This indexes everything in the “releasenfo” table within Newznab. Since the NFOs can be fairly large documents of text, this index take considerably longer to index than the others listed above and also requires more disk space.

The searchable fields are:

  • nfo

There are no attributes associated with this index.

Index: nzbs


This indexes the contents of all the NZBs. You should think very carefully about whether or not your machine is capable of dealing with this index as it requires 2-3 orders of magnitude more disk space and processing time than all of the other indexes combined. With that said, this index also uses Sphinx’s “real-time” indexing functionality. What that really means for you is that once you have the data indexed, you won’t ever really have to re-index it (unlike the other indexes which do not work this way).

The searchable fields are:

  • file_names (a space-concatenated string of the file names)

The attributes are:

  • file_count (int)

Index: predb


If you use the nzpre feature and you frequently search PreDB, then this might be a worthwhile index for you. Since the predb table can contain many rows (3-5x as many as releases), this might strain your system a bit.

The searchable fields are:

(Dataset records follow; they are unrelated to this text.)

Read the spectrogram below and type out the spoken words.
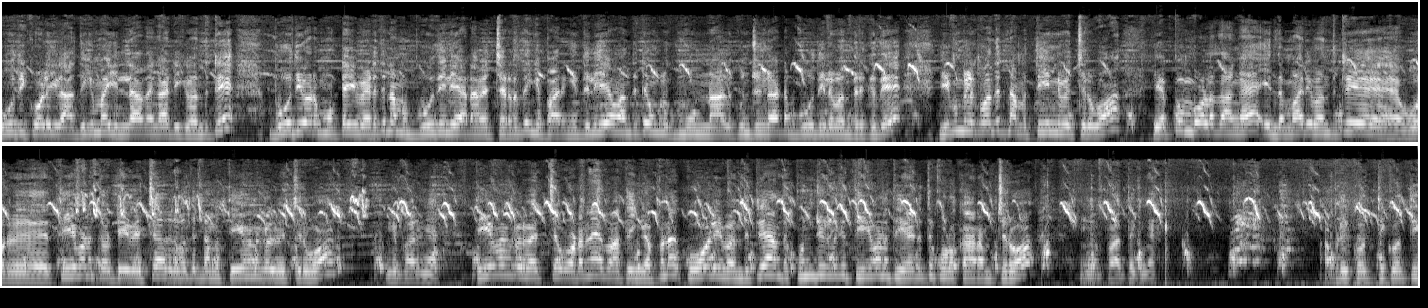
பூதி கோழிகள் அதிகமாக இல்லாதங்காட்டிக்கு வந்துட்டு பூதியோட முட்டையை எடுத்து நம்ம பூதியிலே அடை வச்சிடுறது இங்கே பாருங்க. இதுலேயே வந்துட்டு உங்களுக்கு மூணு நாலு குஞ்சுகளாட்ட பூதியில் வந்திருக்குது. இவங்களுக்கு வந்துட்டு நம்ம தீனி வச்சுருவோம். எப்பவும் போல தாங்க இந்த மாதிரி வந்துட்டு ஒரு தீவன தொட்டி வச்சு அதில் வந்துட்டு நம்ம தீவனங்கள் வச்சிருவோம். இங்கே பாருங்கள் தீவனங்கள் வச்ச உடனே பார்த்தீங்க அப்படின்னா கோழி வந்துட்டு அந்த குஞ்சுகளுக்கு தீவனத்தை எடுத்து கொடுக்க ஆரம்பிச்சிரும். நீங்கள் பார்த்துங்க அப்படி கொத்தி கொத்தி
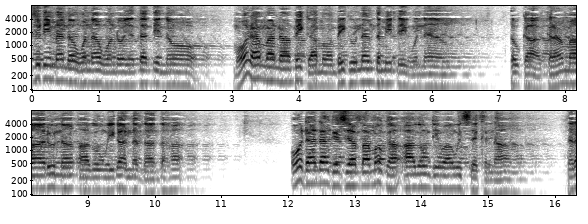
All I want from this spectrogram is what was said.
သုတိမန္တောဝနဝန္တောယတတိနောမောရမနာဘိက္ခမောဘိက္ခုနံသမိတေဝနံတုတ်ကကရမအရုဏအာဂုံဝေကနတ္တသဟဩဒန္တကစ္စပါမောက္ခအာဂုံဒေဝဝိသခနာတရ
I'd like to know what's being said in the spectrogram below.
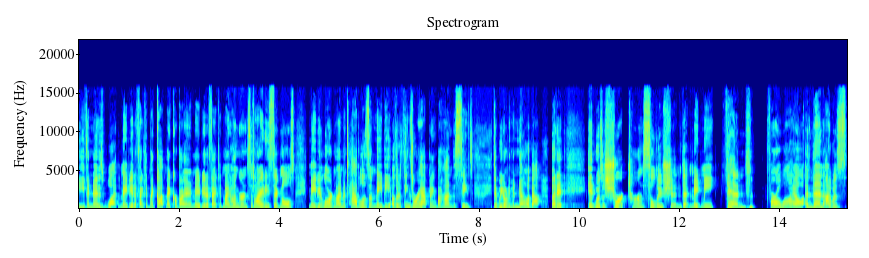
even knows what? Maybe it affected my gut microbiome. Maybe it affected my hunger and satiety signals. Maybe it lowered my metabolism. Maybe other things were happening behind the scenes that we don't even know about. But it it was a short-term solution that made me thin for a while. And then I was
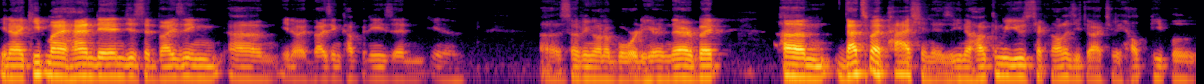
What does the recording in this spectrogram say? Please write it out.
you know i keep my hand in just advising um, you know advising companies and you know uh, serving on a board here and there. But um, that's my passion is you know how can we use technology to actually help people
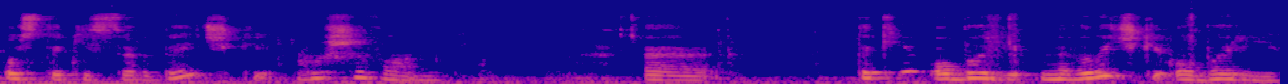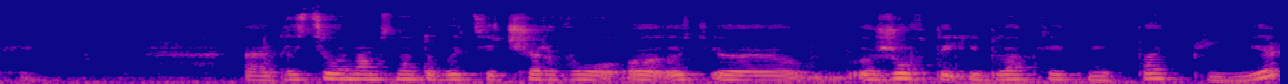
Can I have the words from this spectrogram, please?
ось такі сердечки вишиванки. Е, такі обері... невеличкі оберіги. Е, Для цього нам знадобиться черво... е, жовтий і блакитний папір.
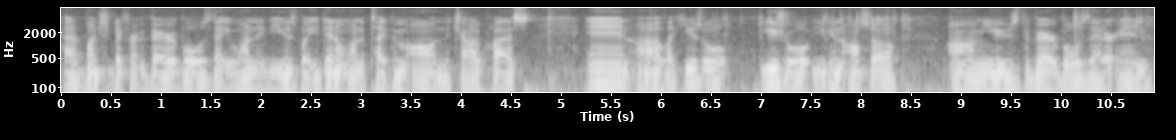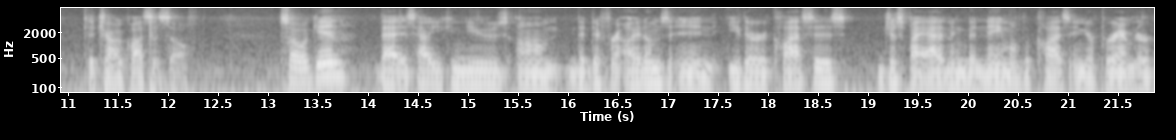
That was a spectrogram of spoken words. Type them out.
had a bunch of different variables that you wanted to use but you didn't want to type them all in the child class. And uh, like usual, usual you can also um, use the variables that are in the child class itself. So again, that is how you can use um, the different items in either classes just by adding the name of the class in your parameter.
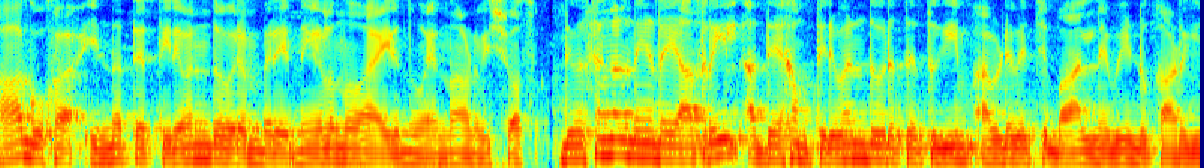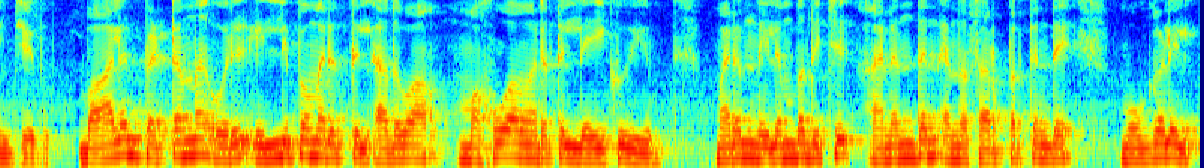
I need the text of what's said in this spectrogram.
ആ ഗുഹ ഇന്നത്തെ തിരുവനന്തപുരം വരെ നീളുന്നതായിരുന്നു എന്നാണ് വിശ്വാസം. ദിവസങ്ങൾ നീണ്ട യാത്രയിൽ അദ്ദേഹം തിരുവനന്തപുരത്തെത്തുകയും അവിടെ വെച്ച് ബാലനെ വീണ്ടും കാണുകയും ചെയ്തു. ബാലൻ പെട്ടെന്ന് ഒരു ഇല്ലിപ്പ മരത്തിൽ അഥവാ മഹുവ മരത്തിൽ ലയിക്കുകയും മരം നിലംപതിച്ച് അനന്തൻ എന്ന സർപ്പത്തിന്റെ മുകളിൽ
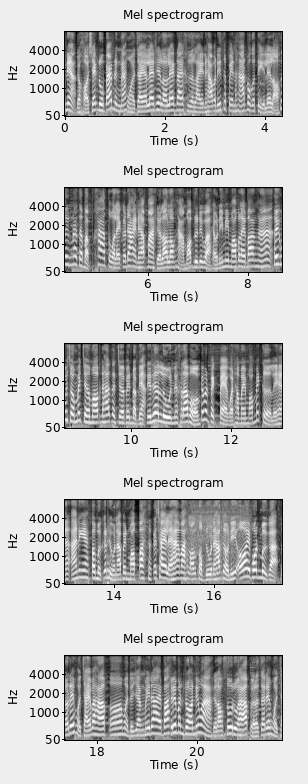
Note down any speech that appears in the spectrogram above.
เนี่ยเดี๋ยวขอเช็คดูแป๊บหนึ่งนะหัวใจอันแรกที่เราแลกได้คืออะไรนะครับอันนี้จะเป็นฮาร์ดปกติเลยเหรอซึ่งน่าจะแบบฆ่าตัวอะไรก็ได้นะครับมาเดี๋ยวเราลองหาม็อบดูดีกว่าแถวนี้มีม็อบอะไรบ้างฮะเฮ้ยคุณผู้ชมไม่เจอม็อบนะฮะแต่เจอเป็นแบบเนี้ยเนเธอร์ลูนนะครับผมเฮ้มันแปลกๆว่าทำไมม็อบไม่เกิดเลยฮะอะนี่ไงปลาหมึกก็ถือว่านับเป็นม็อบปะก็ใช่เลยฮะมาลองตบดูนะครับแถวนี้โอ้ยพ่นหมึกอะเราได้หัวใจปะครับเออเหมือนจะยังไม่ได้ปะไม่ได้มันร้อนนี่หว่าเดี๋ยวลองสู้ดูครับเผื่อเราจะได้หัวใจ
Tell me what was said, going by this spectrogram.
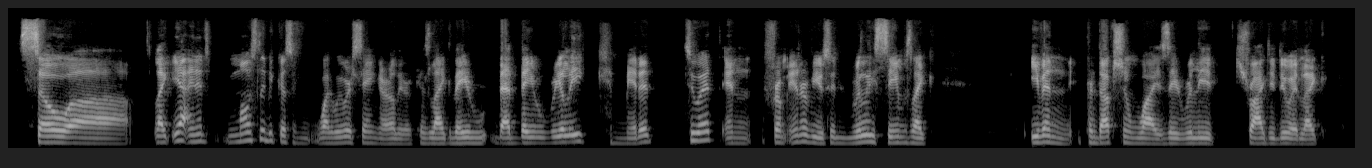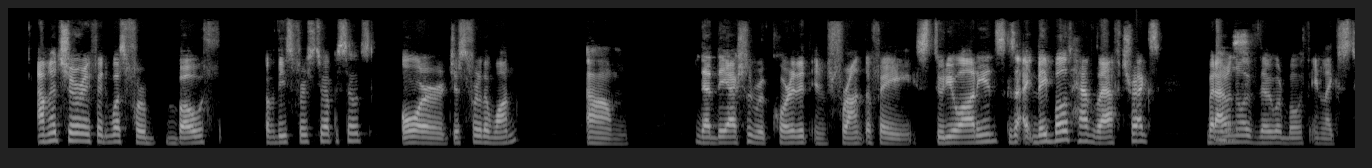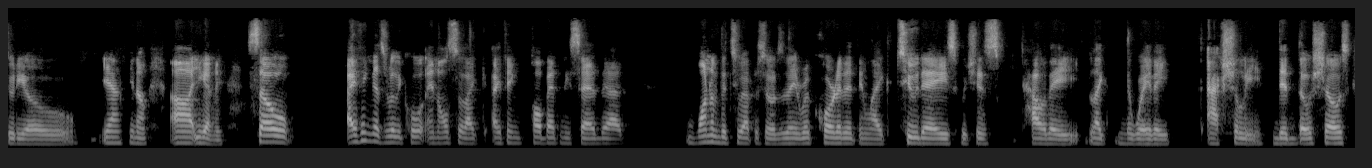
so uh like yeah and it's mostly because of what we were saying earlier because like they that they really committed to it. And from interviews it really seems like even production wise they really tried to do it. Like i'm not sure if it was for both of these first two episodes or just for the one um that they actually recorded it in front of a studio audience because they both have laugh tracks but i don't know if they were both in like studio yeah you know uh you get me. So i think that's really cool and also like i think paul bettany said that one of the two episodes they recorded it in like two days which is how they like the way they actually did those shows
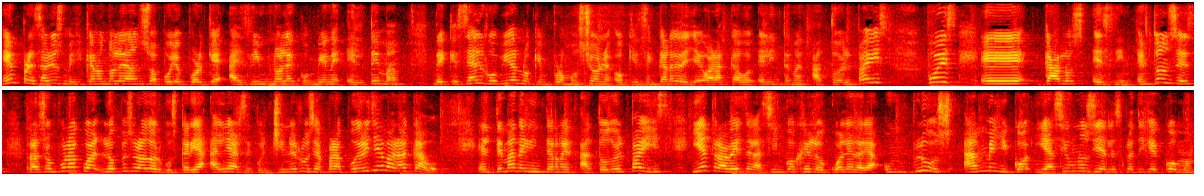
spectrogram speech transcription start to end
empresarios mexicanos no le dan su apoyo porque a Slim no le conviene el tema de que sea el gobierno quien promocione o quien se encargue de llevar a cabo el Internet a todo el país? Pues eh, Carlos Slim. Entonces, razón por la cual López Obrador buscaría aliarse con China y Rusia para poder llevar a cabo el tema del Internet a todo el país y a través de la 5G, lo cual le daría un plus a México. Y hace unos días les platiqué cómo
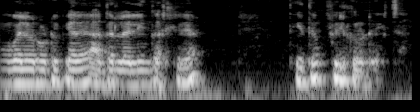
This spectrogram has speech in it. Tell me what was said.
मोबाईलवर ओ टी पी आला आधारला लिंक असलेल्या ते इथं फिल करून द्यायचं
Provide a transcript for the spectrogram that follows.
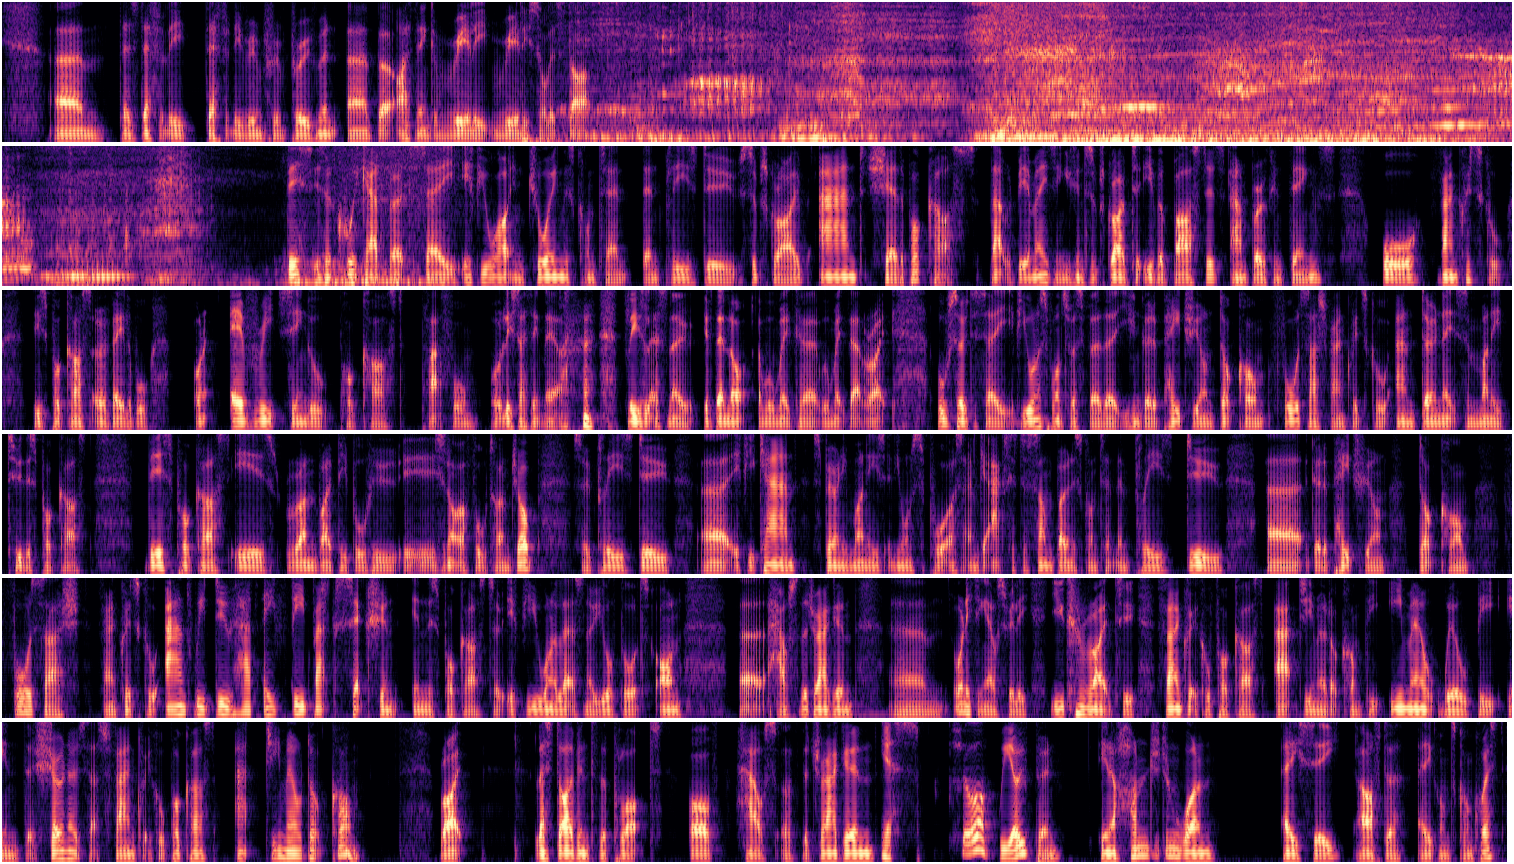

  • dirname
  • category
  • nuketype

The attributes are:

  • ctime (uint)
  • guid (string)
  • nfoID (uint)